### Stored items from a collection
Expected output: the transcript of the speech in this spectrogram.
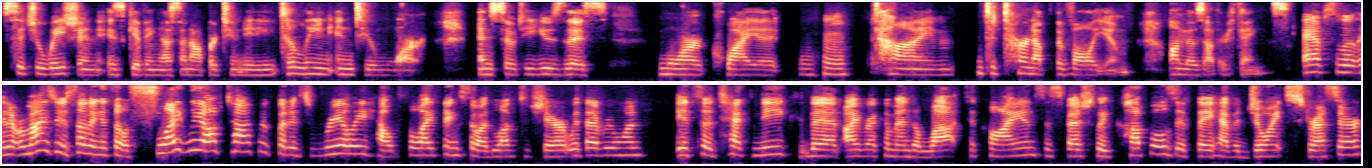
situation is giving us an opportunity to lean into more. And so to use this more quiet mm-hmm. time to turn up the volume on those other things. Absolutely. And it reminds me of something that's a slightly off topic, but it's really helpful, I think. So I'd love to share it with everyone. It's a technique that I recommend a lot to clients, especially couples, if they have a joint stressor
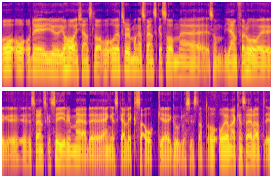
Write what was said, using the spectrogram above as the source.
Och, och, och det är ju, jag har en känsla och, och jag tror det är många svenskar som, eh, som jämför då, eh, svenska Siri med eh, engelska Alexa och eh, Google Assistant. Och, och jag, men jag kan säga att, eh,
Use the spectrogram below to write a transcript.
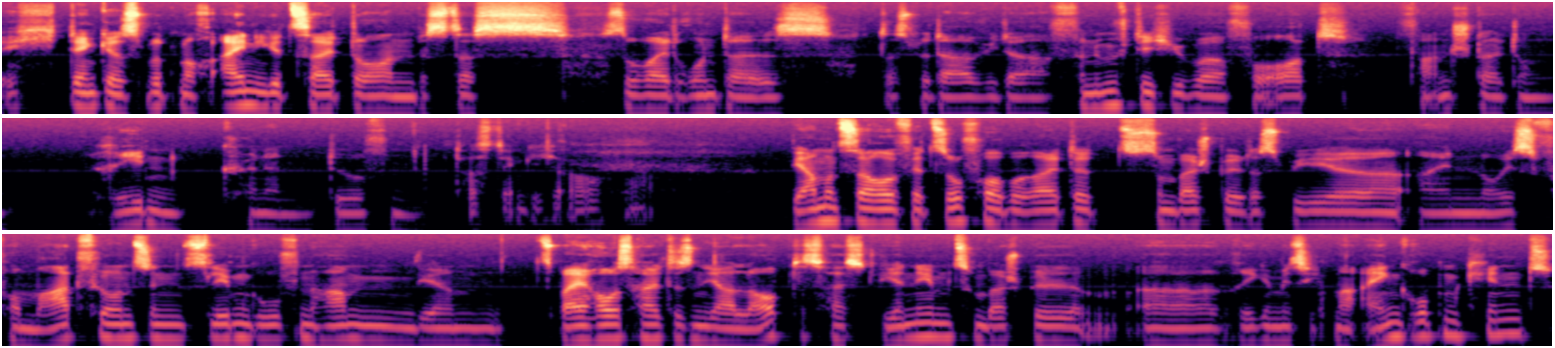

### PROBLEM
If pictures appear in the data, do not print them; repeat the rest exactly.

### OUTPUT BELOW
Expected output: the transcript of the speech in this spectrogram.
situation is giving us an opportunity to lean into more. And so to use this more quiet mm-hmm. time to turn up the volume on those other things. Absolutely. And it reminds me of something that's a slightly off topic, but it's really helpful, I think. So I'd love to share it with everyone. It's a technique that I recommend a lot to clients, especially couples, if they have a joint stressor
Write what was said, using the spectrogram above as the source.
Och, och, och det är ju, jag har en känsla och, och jag tror det är många svenskar som, eh, som jämför då, eh, svenska Siri med eh, engelska Alexa och eh, Google Assistant. Och, och jag, men jag kan säga att, eh,
Use the spectrogram below to write a transcript.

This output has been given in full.